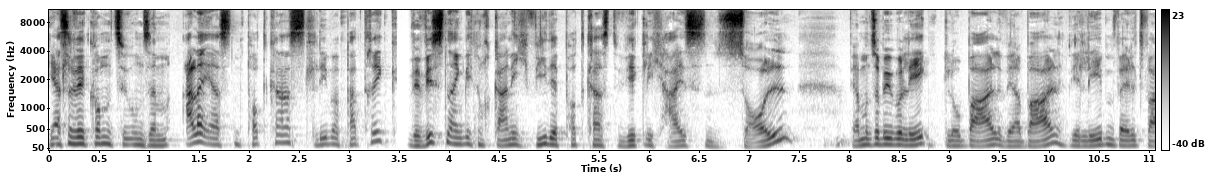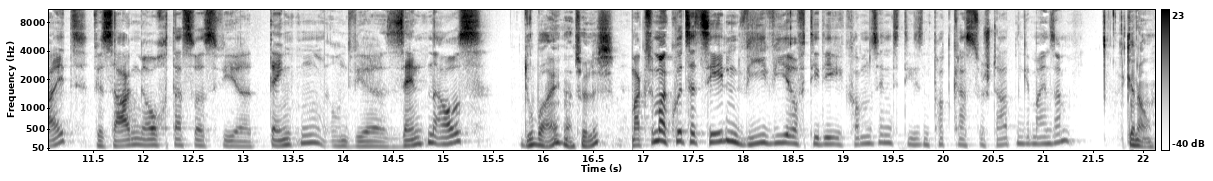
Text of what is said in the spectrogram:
Herzlich willkommen zu unserem allerersten Podcast, lieber Patrick. Wir wissen eigentlich noch gar nicht, wie der Podcast wirklich heißen soll. Wir haben uns aber überlegt, global, verbal, wir leben weltweit. Wir sagen auch das, was wir denken und wir senden aus. Dubai, natürlich. Magst du mal kurz erzählen, wie wir auf die Idee gekommen sind, diesen Podcast zu starten gemeinsam? Genau,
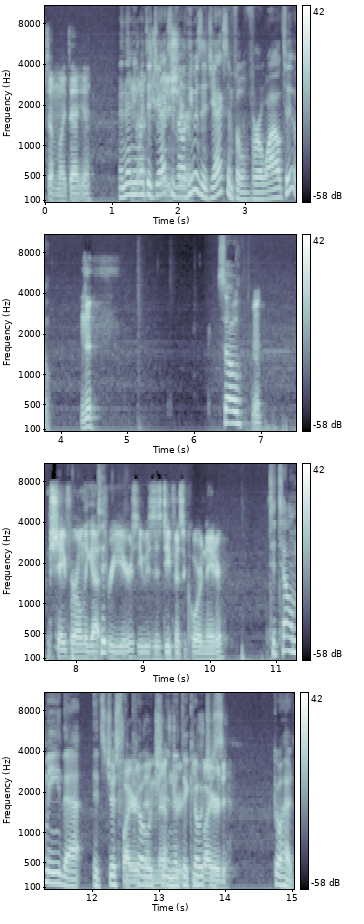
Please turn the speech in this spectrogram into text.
Something like that, yeah. and then he went to really Jacksonville. sure. He was at Jacksonville for a while too. Yeah. So yeah. Shafer only got To- 3 years. He was his defensive coordinator. to tell me that it's just Fired the coach and that the he coach is, fired go ahead.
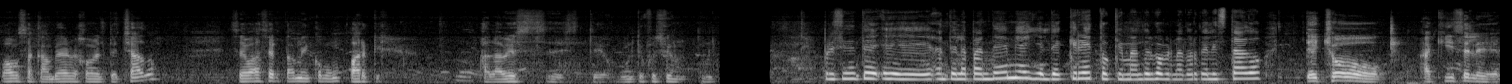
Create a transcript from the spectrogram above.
vamos a cambiar mejor el techado. Se va a hacer también como un parque, a la vez este, multifusión, Presidente, eh, ante la pandemia y el decreto que mandó el gobernador del estado. De hecho, aquí se le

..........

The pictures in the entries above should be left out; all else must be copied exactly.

▶ [RESPONSE AREA]
Text of what is said in the spectrogram:
Herzlich willkommen zu unserem allerersten Podcast, lieber Patrick. Wir wissen eigentlich noch gar nicht, wie der Podcast wirklich heißen soll. Wir haben uns aber überlegt, global, verbal, wir leben weltweit. Wir sagen auch das, was wir denken und wir senden aus. Dubai, natürlich. Magst du mal kurz erzählen, wie wir auf die Idee gekommen sind, diesen Podcast zu starten gemeinsam? Genau,
Please turn the speech in this spectrogram into text.
Something like that, yeah. and then he went to really Jacksonville. sure. He was at Jacksonville for a while too. Yeah. So yeah. Shafer only got To- 3 years. He was his defensive coordinator. to tell me that it's just Fired the coach and that the he coach is, fired go ahead.
Create a transcript from the spectrogram above.
vamos a cambiar mejor el techado. Se va a hacer también como un parque, a la vez este, multifusión, Presidente, eh, ante la pandemia y el decreto que mandó el gobernador del estado. De hecho, aquí se le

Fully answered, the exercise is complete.